Britt said he began thinking about playing in the pros after last season, when he attended the MLL combine at Sacred Heart University. After practicing, meeting with coaches and scrimmaging with the other players, a draft was held for 30 players. Although Britt was not picked up then, the coaches told the non-drafted players that they should continue with lacrosse because the supplemental draft would be held in January. The Sunday before the draft, Britt received a phone call from a coach of the Pride telling him he was going to be drafted by them.
“Its definitely exciting,” Britt said. “At the combine I was definitely hoping to play well enough to get drafted. [Playing in the pros] is definitely something I wanted to do, so it was exciting to get the call.
Britt, who works in investment banking at HSBC in New York, said playing in MLL does not exclude having a day job because practices are at night and games are on the weekends. He said the hours could be tough but people at HSBC are supportive of his decision to try to play.
Britt said that the level of play at Yale and in the Ancient Eight prepared him for playing with the Pride, even though he and Hunt will be the only Eli alumni playing professionally.
“It’s going to be interesting,” Britt said. “It’s a disadvantage that people look at Yale graduates and do not expect them to want to play, and a lot of people from Yale get overlooked because it’s not a lacrosse hotbed like Princeton or Syracuse. It will definitely be a challenge to prove to the league and my team that I want to take this seriously.”
While it will be a transition for both Hunt and Britt, Yale head coach Andy Shay said he thinks both have a good chance at making it past the cuts in May.
“They definitely have a shot of making it,” Shay said. “It’s a matter of how much work you want to put into it. There are so many guys that are good, so it comes down to who works hardest.”

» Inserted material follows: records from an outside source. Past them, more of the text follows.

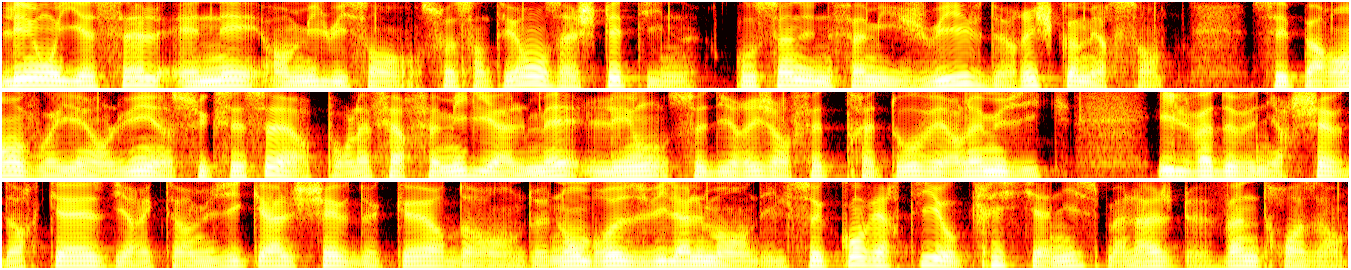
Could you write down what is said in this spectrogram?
Léon Yessel est né en 1871 à Stettin, au sein d'une famille juive de riches commerçants. Ses parents voyaient en lui un successeur pour l'affaire familiale, mais Léon se dirige en fait très tôt vers la musique. Il va devenir chef d'orchestre, directeur musical, chef de chœur dans de nombreuses villes allemandes. Il se convertit au christianisme à l'âge de 23 ans.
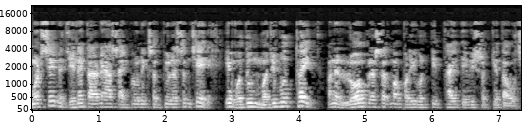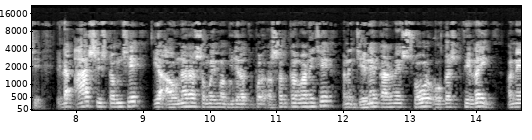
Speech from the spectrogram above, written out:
મળશે ને જેને કારણે આ સાયક્લોનિક સર્ક્યુલેશન છે એ વધુ મજબૂત થઈ અને લો પ્રેશરમાં પરિવર્તિત થાય તેવી શક્યતાઓ છે. એટલે આ સિસ્ટમ છે એ આવનારા સમયમાં ગુજરાત ઉપર અસર કરવાની છે અને જેને કારણે સોળ ઓગસ્ટથી લઈ અને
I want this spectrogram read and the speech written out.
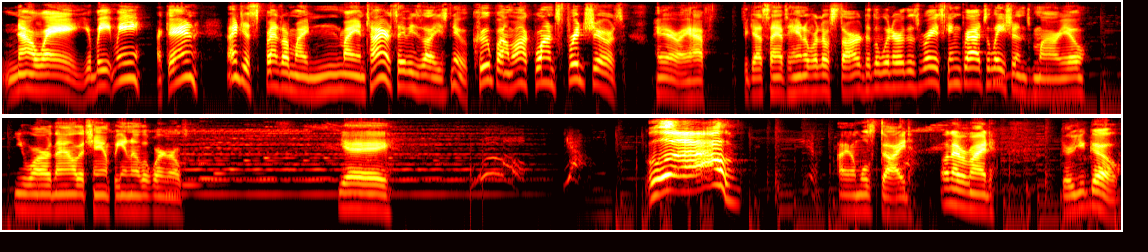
No way, you beat me? Again? I just spent all my my entire savings on these new Koopa Mach 1 sprint shoes. Here, I have to guess I have to hand over the star to the winner of this race. Congratulations, Mario. You are now the champion of the world. Yay. I almost died. Oh, never mind. There you go.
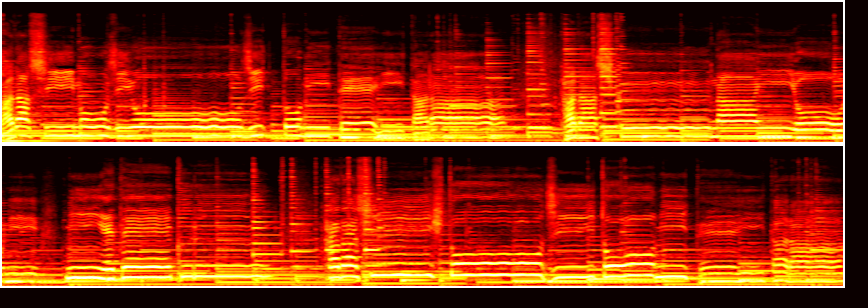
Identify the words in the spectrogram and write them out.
正しい文字をじっと見ていたら正しくないように見えてくる。正しい人をじっと見ていたら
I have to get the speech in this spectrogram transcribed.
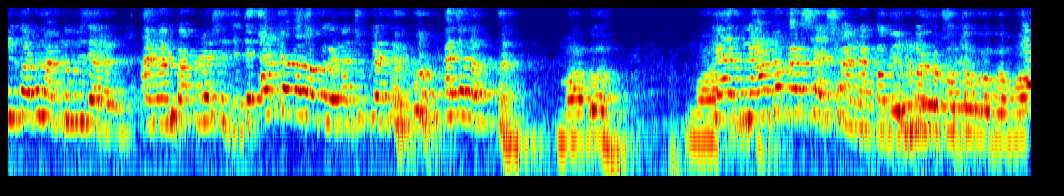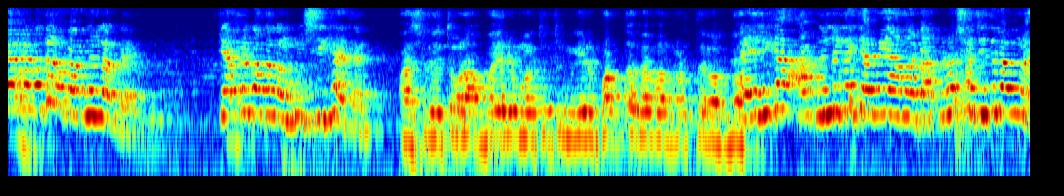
কি করবেন আপনি বুঝালেন আমি আমার বাপের বাসায় যেতে একটা কথা বলবেন না চুপ করে থাকেন আচ্ছা চলো। মা গো মা হ্যাঁ, নাটক আর শেষ হয় না কত একটা কথা মা। কেমন কথা হবে আপনার লাগবে কথা বলুন শিখা যান। আসলে আব্বাইয়ের মতো তুমি এর পার্তা ব্যবহার করতে বাবা এই লিগা আপনি লিগা কি আমি আমার বাপের যেতে পারব না?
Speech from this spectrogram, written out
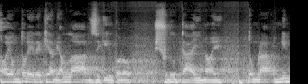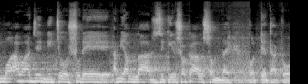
ভয় অন্তরে রেখে আমি আল্লাহর জিকির করো। শুধু তাই নয়, তোমরা নিম্ন আওয়াজে নিচু সুরে আমি আল্লাহর জিকির সকাল সন্ধ্যায় করতে থাকো।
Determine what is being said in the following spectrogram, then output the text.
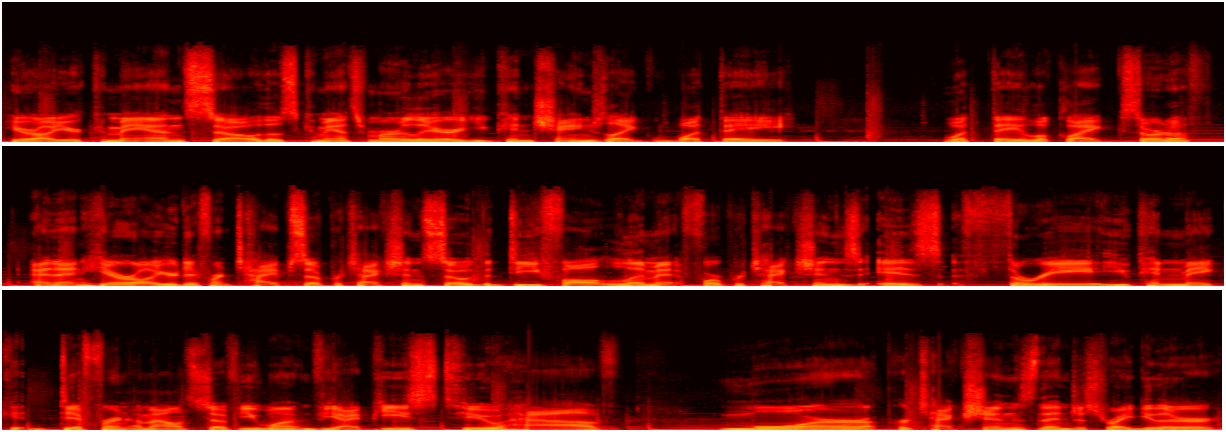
Here are all your commands. So those commands from earlier, you can change like what they what they look like, sort of. And then here are all your different types of protections. So the default limit for protections is three. You can make different amounts. So if you want VIPs to have more protections than just regular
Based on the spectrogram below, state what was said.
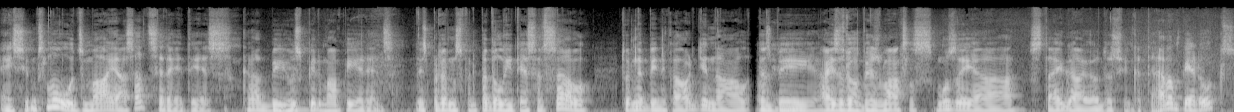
Es jums lūdzu, mājās atcerieties, kāda bija jūsu pirmā pieredze. Es, protams, varu padalīties ar savu. Tur nebija nekā oriģināla. Tas bija aizrobežu mākslas muzejā, staigājot droši vien tēvam pie rokas,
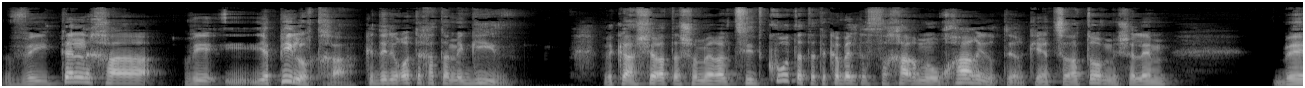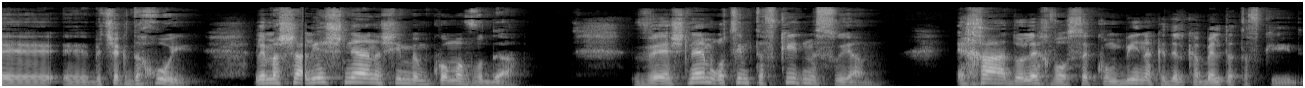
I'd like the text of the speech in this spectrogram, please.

Although his job may keep him busy, Britt said he is going to recommit himself to being in the kind of shape he was in during his last season at Yale, so that he has a real shot of playing with the Pride.
“I think I am going to go up to Yale and practice with team some since there is no real way to practice in New York,” Britt said. “Being able to shoot and score and having a knack for the net is always looked for, but the downside is I’m not one of the flashiest players, so that could hurt me. We’ll see, hopefully I will play.”
Shay said having Hunt and Britt playing professionally will increase the prominence of the Yale program.
“A lot of people look to the pro league nowadays and keep their eyes on it,” Shay said. “It is good for Yale’s exposure to have two of the draftees.”
Mulholland said the drafting of Hunt and Britt is a step in the right direction for the Bulldogs.
“It just shows that we are a top D-I program,” Mulholland said. “We can put great players in the field. Brian and Ned were really special players and I always thought they would go on playing.”
The lacrosse team was also honored recently by the announcement that Jon Reese ’90, the former lacrosse All-American, will be inducted into the Long Island Metropolitan Lacrosse Hall of Fame Feb. 4. Reese, the 1987 rookie of the year and three-time first-team All-Ivy player, is Yale’s all-time leading point scorer with 200, and goal scorer with 162. He was one of seven midfielders named to the NCAA’s Silver Anniversary Team in 1995. Besides his skills on the lacrosse field, Reese was known for being captain of the 1989 Ivy champion football team and picking up 122 tackles at linebacker.